I saw an article about an idea to put self-driving cars on the road which can drive a tiny bit slower than other cars around them, gradually allowing a large gap of antitraffic to form in front of them, which can contract to destroy a traffic jam wave.
And I was like dude I've been doing that for 10 years and I'm not an AI. You don't need an AI, you need one person in a thousand to have read Bill Beatty's traffic wave theories.
trafficwaves.org/

To make a traffic jam without an instigating event, you need thousands of drivers driving like jerks, tailgating and being aggressive with throttle and brake. This happens every day in Pittsburgh.

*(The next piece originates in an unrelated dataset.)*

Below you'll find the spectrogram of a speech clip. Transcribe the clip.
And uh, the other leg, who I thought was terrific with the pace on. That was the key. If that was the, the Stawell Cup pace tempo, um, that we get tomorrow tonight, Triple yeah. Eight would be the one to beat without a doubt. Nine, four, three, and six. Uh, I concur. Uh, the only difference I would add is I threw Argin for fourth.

Unmaking a traffic jam only takes two or three good drivers.

@ifixcoinops I read in a British advanced driving guide that if there are 4 cars ahead to leave a bigger gap rather than follow close behind which I do at busy places like the approach to the spiral roundabout here that goes to the A12/A14 (this works well, and avoids surprises and near misses when someone realises they are in wrong lane to get to Essex/London)

@vfrmedia A thing they do in England that they don't do here is the adaptive motorway speed limits, which I saw acting in what seemed like arbitrary ways, but which were probably sensing traffic flow and creating a smooth slowdown to 40 or 50 in order to dissipate a forming jam a few miles up the road.

(another thing America needs to do is enforce speed limits for white drivers)

((I never thought I'd say this, but I actually miss speed cameras))

Follow

@ifixcoinops I encountered these when driving to Reading to visit relatives who still live there - sometimes it looks like the limits are changing like a fruit machine but if you keep your wits about you it isn't too bad (and there is a minutes grace period during the changeover)

Sign in to participate in the conversation
Mastodon

The social network of the future: No ads, no corporate surveillance, ethical design, and decentralization! Own your data with Mastodon!